It is true that overall inflows into the equity side of mutual funds have faced pressure in the last few months. Even inflows through SIPs have slowed down but the SIP route should be the preferred one for the retail investors as it helps them reduce market timing risk. But when we look at a longer term picture, overall AUM growth for Industry between end FY13 to end September 2019 was 19% CAGR. On a matrix like MF AUM as percentage to GDP, India stands close to 12.5% (end FY19), which is below world averages of ~55% and way below markets like USA which is more than 100%. Further, Mutual fund penetration in smaller cities is even lower. To improve the penetration level, industry needs to improve awareness among investors and continue to educate them so that they make appropriate choices.

I am a 30-year old risk taking investor and want to be invested in equities only, with a horizon of 3-5 years. In what sectors should I invest? Will your advice change if the time horizon is extended?
My advice to the investor is that first he/she should firm up the asset allocation plan based on end goal and resources. Having firmed up the allocation, one should stick to it and make regular reviews of the same. Within the equity portion, a large part of the investment should go towards diversified funds. Ideally, allocation towards sector funds should not be more than 15 to 20% and that too considering the risk profile of the investor. While selecting the sector fund, investors should pay more attention to the longer term growth potential in the sector and should not be swayed by the market trends.





Source link

Continue Reading

Wealth

India’s top court orders airlines to refund bookings during coronavirus lockdown

Published

on

By


NEW DELHI: India’s top court on Friday ordered airlines to refund passengers who were forced to cancel tickets booked during a two-month, nationwide lockdown to stop the spread of the novel coronavirus.

The Supreme Court told airlines to refund the money within three weeks in a decision that will add to the burden on cash-strapped Indian carriers whose revenues have been hit by coronavirus restrictions on air travel.

The lockdown, imposed on March 25, banned domestic and international travel, closed factories, schools, offices and all shops other than those supplying essential services.

It caused extensive economic disruption and measures were eased from May as the virus was still spreading.

Indian airlines, including Vistara, a joint venture between Tata Sons and Singapore Airlines, IndiGo and SpiceJet Ltd, have sought interest-free credit of at least $1.5 billion from the government to enable them to cope with the loss of revenue from the pandemic.

A three-judge bench of the court said for cancellation of bookings for travel after the lockdown period, airlines must give refunds within 15 days of the order or, if the carriers are in financial distress, provide a credit that can be redeemed until March 31, 2021.

The credit shall be transferable and for use on any sector covered by the airline. To encourage customers to use the credit, airlines must pay nominal interest each month on the amount until March 31, 2021.

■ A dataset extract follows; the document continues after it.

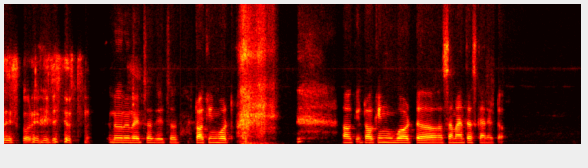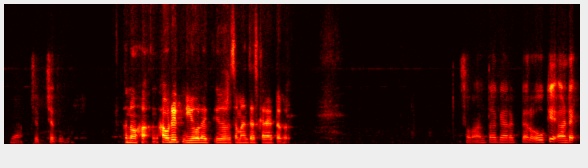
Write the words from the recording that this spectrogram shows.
తీసుకొని నిజం చేస్తున్నా talking about uh, Samantha's character. Yeah, చెప్పు చెప్పు No, how, how did you like uh, Samantha's character? Samantha character okay అంటే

If the amount is still unused, carriers must offer a refund, the court said in its 35-page order.

The ruling comes in response to petitions filed by various individuals and organisations including Air Passengers Association of India and Travel Agents Federation of India that alleged violation of refund rules by airlines.





Source link

Continue Reading

Trending